The Supreme Court of Canada, in a decision that has implications for borrowers and lenders alike, particularly where pension funds are involved, has raised some new hurdles for the country’s banks and their business customers and, at the same time, has bolstered protection for lenders of last resort who finance insolvent companies.
A recent decision of the Supreme Court of British Columbia contains a critical caution for lenders – know and understand the terms of your contracts and their implications completely, and be sure to comply with those terms strictly. If you do not, you may discover, the hard and expensive way, through litigation, that what you agreed to was not, in fact, what you intended.
A recent decision of the Ontario Court of Appeal serves as a reminder to subordinate lenders looking to take control over the sale of a property in a mortgage enforcement scenario that a partial cure of a default will not be enough to bring a mortgage into good standing.

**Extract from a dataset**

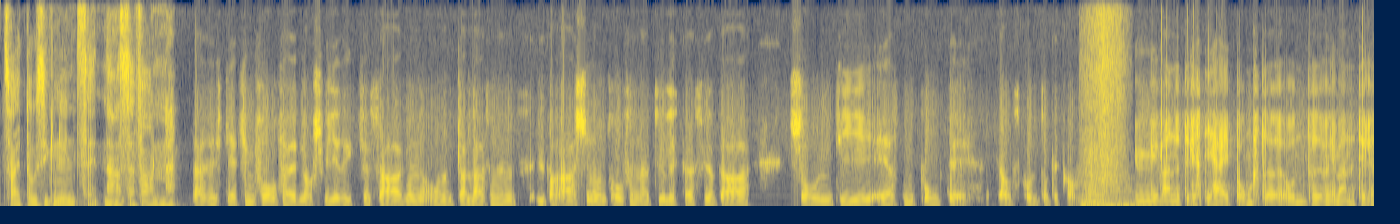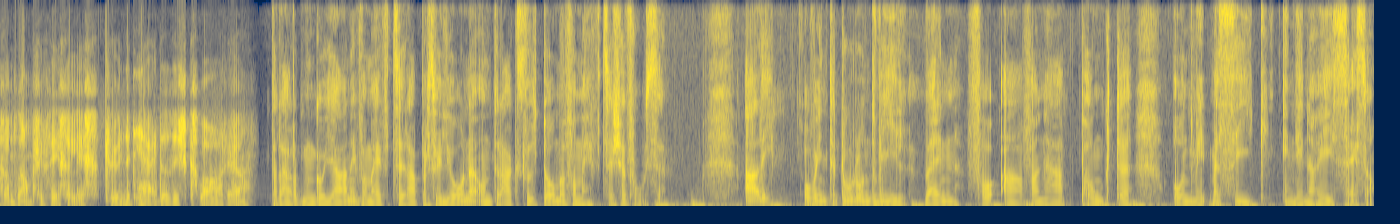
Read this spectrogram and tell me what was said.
2019 Nase vorne? Das ist jetzt im Vorfeld noch schwierig zu sagen und da lassen wir uns überraschen und hoffen natürlich, dass wir da schon die ersten Punkte aufs Konto bekommen. Wir wollen natürlich die High Punkte und äh, wir wollen natürlich am Samstag sicherlich gewinnen die das ist klar, ja. Der Arben Gojani vom FC Rapperswil-Jona und der Axel Thoma vom FC Schaffhausen. Alle, auch Winterthur und Wiel, wollen von Anfang an punkten und mit einem Sieg in die neue Saison.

You own a business. You operate from rented premises. You work hard, take the risks, take the lumps, and have a successful enterprise. One day, for whatever reason, you may want to sell. Are you going to realize full value? Maybe not. You may find that your lease stands in the way. If it does, now is the time to ensure that it will contain a reasonable balance between your interests and your landlord’s so that you can realize full value if and when the time comes to sell your business.
A “new” Ontario Mining Act1 comes into full force April 1, 2013. The last time the Mining Act had a major overhaul, famed American gangster Bugsy Siegel was a newborn and Sir Wilfrid Laurier was Prime Minister of Canada. The year was 1906.

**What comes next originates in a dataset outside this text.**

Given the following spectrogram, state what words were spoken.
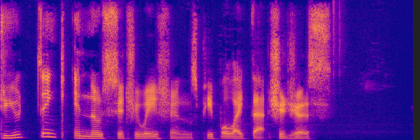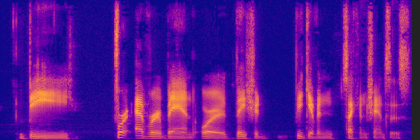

It has become increasingly clear that Canadian multinationals whose global operations intersect with foreign governments and agencies have a vital interest in establishing rigorous anti-corruption compliance programs and implementing them with strict discipline. In this article, Blaney McMurtry partner Henry J. Chang discusses why, who is most at risk, what these programs should contain, and what benefits they confer.
Corporate social responsibility (CSR) and the resulting ‘social licence’ that its faithful exercise can deliver is becoming as basic to the needs of ore mining, oil and gas, forestry, fishery and other resource-based businesses as extraction licences and permits. Complacency and sloppy (or non-existent) CSR planning and practice have cost corporations dearly in project delays and interruptions, profitability and reputation.

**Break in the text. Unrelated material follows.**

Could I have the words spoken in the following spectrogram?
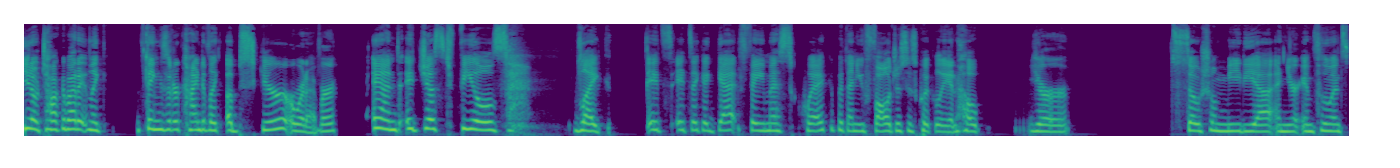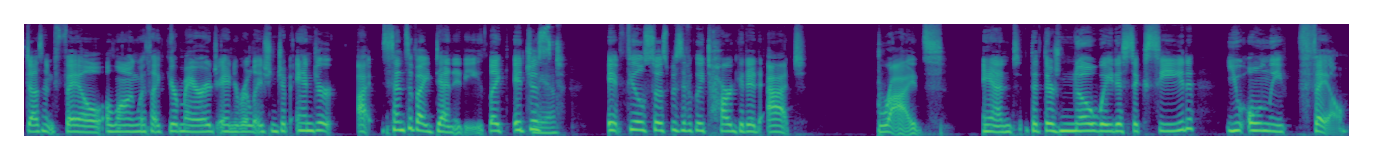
you know talk about it in like things that are kind of like obscure or whatever. And it just feels like it's it's like a get famous quick but then you fall just as quickly and hope your social media and your influence doesn't fail along with like your marriage and your relationship and your sense of identity. Like it just it feels so specifically targeted at brides and that there's no way to succeed. You only fail.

Co-written by Brian Lau Canadian issuers with significant business operations in emerging markets are coming under increased scrutiny by market regulators here. In the last 12 months, the Ontario Securities Commission (OSC) and the two major Canadian stock exchanges have published three papers on the adequacy of regulations governing emerging-market issuers.
Followers of the U.S. political scene have heard the term “small business owner” used endlessly in the last several months. The concept, however, is not unique to the United States, as many Canadians own small businesses too, and the “small business deduction” is one of the foremost tax planning tools available to Canadian companies. While the small business deduction is understandably popular, prudence in its use is strongly advised, for what you hope for is not necessarily what you always get.
Parties to a contract (or one party to a contract) may discover that the contract they signed and filed away in their desks does not accurately reflect the deal into which they thought they had entered. This can lead to a significant dispute when steps are taken by one party to enforce a provision that the other does not believe accurately reflects the original intention of the parties.
Co-authored by Nailah Gordon-Decicieo Canada and China have signed a Foreign Investment Promotion and Protection Agreement (FIPA) intended to increase direct investment in both countries. Canada was scheduled to ratify the agreement some time in November. It was to take effect one month after ratification by both countries.